WHAT TO PRODUCE
Please repeat, precisely as written, only the lines from the one containing "Spectrogram, levels from −100 to 0 dBFS, in" through the last line of the records below, pictures omitted.

SOURCE MATERIAL
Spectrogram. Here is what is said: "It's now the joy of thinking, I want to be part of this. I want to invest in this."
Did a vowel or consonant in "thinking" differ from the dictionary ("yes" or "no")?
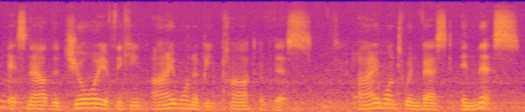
no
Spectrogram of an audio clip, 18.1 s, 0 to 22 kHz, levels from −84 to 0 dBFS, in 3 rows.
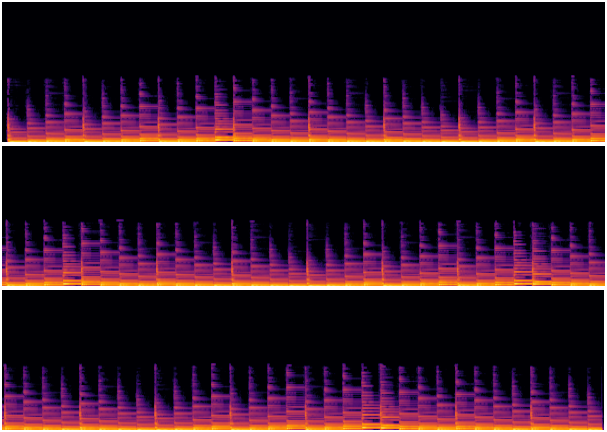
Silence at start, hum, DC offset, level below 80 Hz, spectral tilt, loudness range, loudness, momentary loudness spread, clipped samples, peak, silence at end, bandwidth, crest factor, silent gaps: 0.05 s; none; under 0.1%; -38 dBFS; -8.5 dB/octave; 0 LU; -16 LUFS; 1 LU; under 0.1%; -2 dBFS; 0 s; 10.5 kHz; 14 dB; none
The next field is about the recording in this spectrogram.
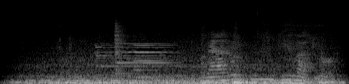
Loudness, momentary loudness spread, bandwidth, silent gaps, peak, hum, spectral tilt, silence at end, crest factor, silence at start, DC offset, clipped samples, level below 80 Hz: -31 LUFS; 7 LU; 12 kHz; none; -12 dBFS; none; -8 dB/octave; 0 s; 16 dB; 0.05 s; under 0.1%; under 0.1%; -32 dBFS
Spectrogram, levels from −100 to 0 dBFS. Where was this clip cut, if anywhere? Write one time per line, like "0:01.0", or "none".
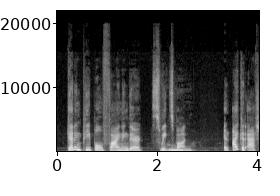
0:01.7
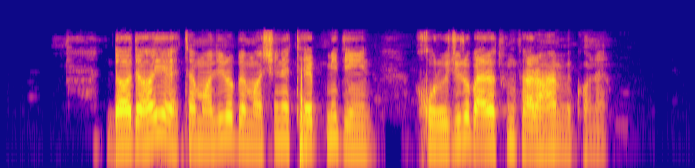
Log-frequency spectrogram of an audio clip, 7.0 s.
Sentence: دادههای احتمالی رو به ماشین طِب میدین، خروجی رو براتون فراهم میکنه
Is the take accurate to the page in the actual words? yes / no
yes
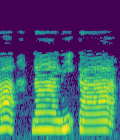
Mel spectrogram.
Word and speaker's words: นาฬิกา: คัน เลข หนึ่ง พม่า คำ นี้ อ่าน ว่า นาฬิกา นา ริ จา นะ คะ อ่ะ นาฬิกา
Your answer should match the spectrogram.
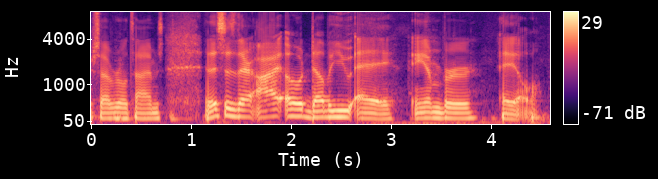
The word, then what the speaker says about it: IOA: I'm pretty sure you're supposed to spell it out. I think it's a play on the the IA chant that they do at Hawkeye games. I've heard that many a time. So anyways, it's not Iowa.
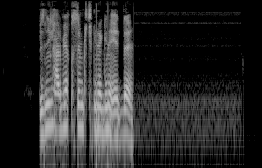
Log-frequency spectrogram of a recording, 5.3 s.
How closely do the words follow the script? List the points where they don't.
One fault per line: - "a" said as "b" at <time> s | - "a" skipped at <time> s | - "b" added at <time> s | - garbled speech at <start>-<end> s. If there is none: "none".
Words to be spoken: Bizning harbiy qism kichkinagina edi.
none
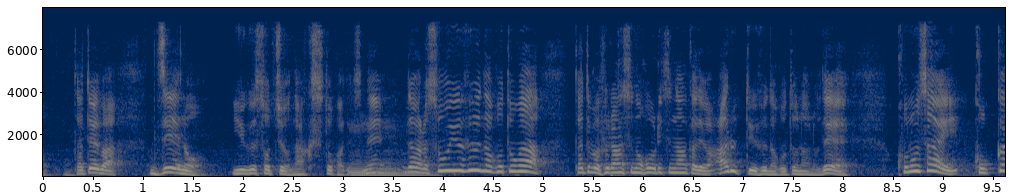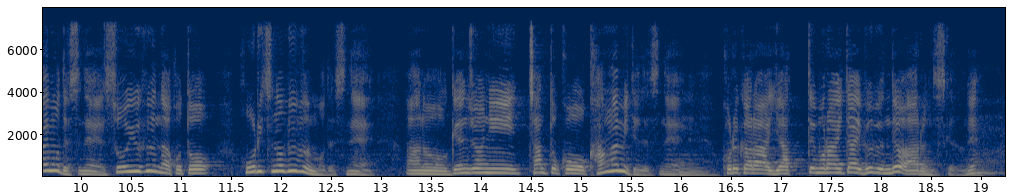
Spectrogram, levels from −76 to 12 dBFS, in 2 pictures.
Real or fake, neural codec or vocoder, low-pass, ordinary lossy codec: real; none; 7.2 kHz; AAC, 48 kbps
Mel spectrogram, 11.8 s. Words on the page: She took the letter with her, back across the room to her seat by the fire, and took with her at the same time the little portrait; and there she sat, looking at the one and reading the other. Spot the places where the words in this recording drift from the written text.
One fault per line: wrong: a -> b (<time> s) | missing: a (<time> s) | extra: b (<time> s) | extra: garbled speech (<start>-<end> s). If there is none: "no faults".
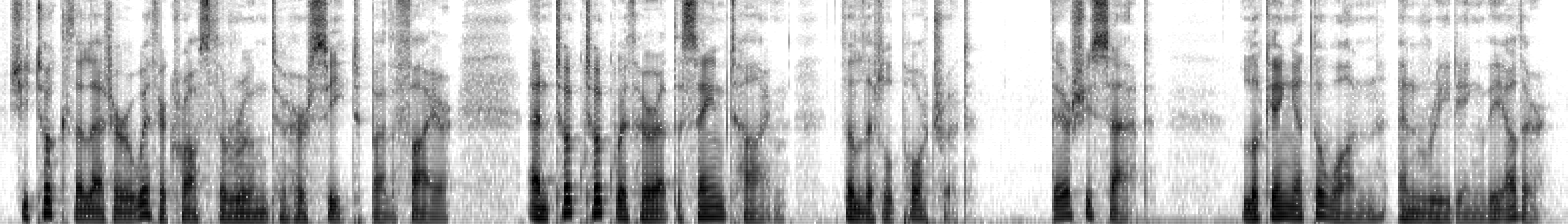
missing: her back (1.2 s)
extra: took (4.4 s)
missing: and (7.3 s)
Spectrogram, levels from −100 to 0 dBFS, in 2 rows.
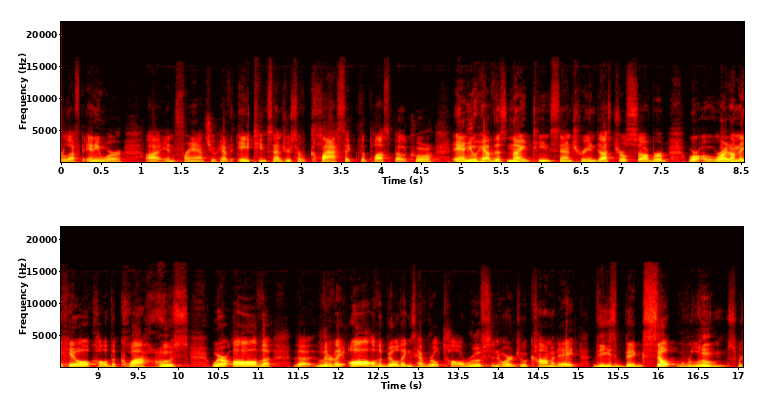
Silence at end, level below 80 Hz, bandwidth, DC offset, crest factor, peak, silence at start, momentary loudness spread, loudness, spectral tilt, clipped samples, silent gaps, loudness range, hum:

ANSWER TO THE EXERCISE
Spectrogram, levels from −100 to 0 dBFS, in 2 rows.
Silence at end, level below 80 Hz, bandwidth, DC offset, crest factor, peak, silence at start, momentary loudness spread, loudness, spectral tilt, clipped samples, silent gaps, loudness range, hum:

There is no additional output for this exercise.